Regulation, Unmanned

Raytheon To Help New York Develop UTM Corridor

By Nick Zazulia | May 7, 2018

The Northeast UAS Airspace Integration Research Alliance selected Raytheon as a key partner in the development of America's first and most advanced unmanned aircraft system-testing airspace corridor in New York. Raytheon's intelligence, information and services business will help plan, design, build and support the state's next-generation ATM system to safely test and manage drones.

"UAS are playing an increasingly important role in our society, which means we must have low-altitude air traffic management solutions," said Matt Gilligan, Raytheon VP of navigation and weather. "The New York airspace corridor is the first of its kind, but it won't be the last."

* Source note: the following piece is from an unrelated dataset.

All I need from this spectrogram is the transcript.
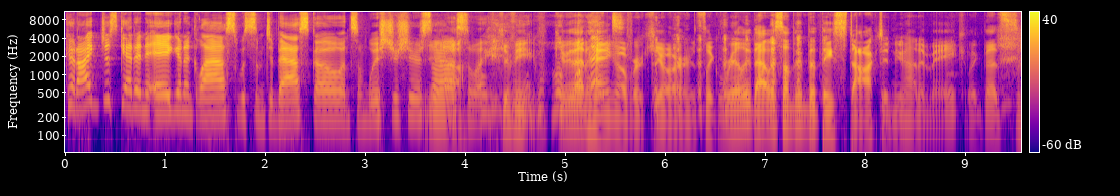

The new corridor will extend 50 miles west from Griffiss International Airport, which is one of only seven FAA-approved UAS test sites in America. It will allow companies to test both drones and ATM technologies in real-world settings, generating valuable data that will inform industry and regulators and ultimately advance the commercial use of drones.

Raytheon's contributions to ATM include the low-power radar, a small, one-meter square active electronically scanned array, software-defined radar unit. When numerous LPRs are networked together, the radar units can cover and control the low-altitude flights of smaller craft—a feat not possible with current large radar systems.

A distributed, low-level LPR network could be created with relative ease, mounting the system atop current cell phone towers or tall buildings.

A single-engine plane lands with the aid of a compact, low-power radar. Photo courtesy of Raytheon

Raytheon said an LPR network could support:

  • Safe plane and drone landings
  • Aviation surveillance
  • Precision weather observations (including 3-D wind information and urban hydrology)
  • Small drone detection and tracking
  • Border security and surveillance
  • Wildfire detection
  • Elevation and geographic gap fills

Receive the latest avionics news right to your inbox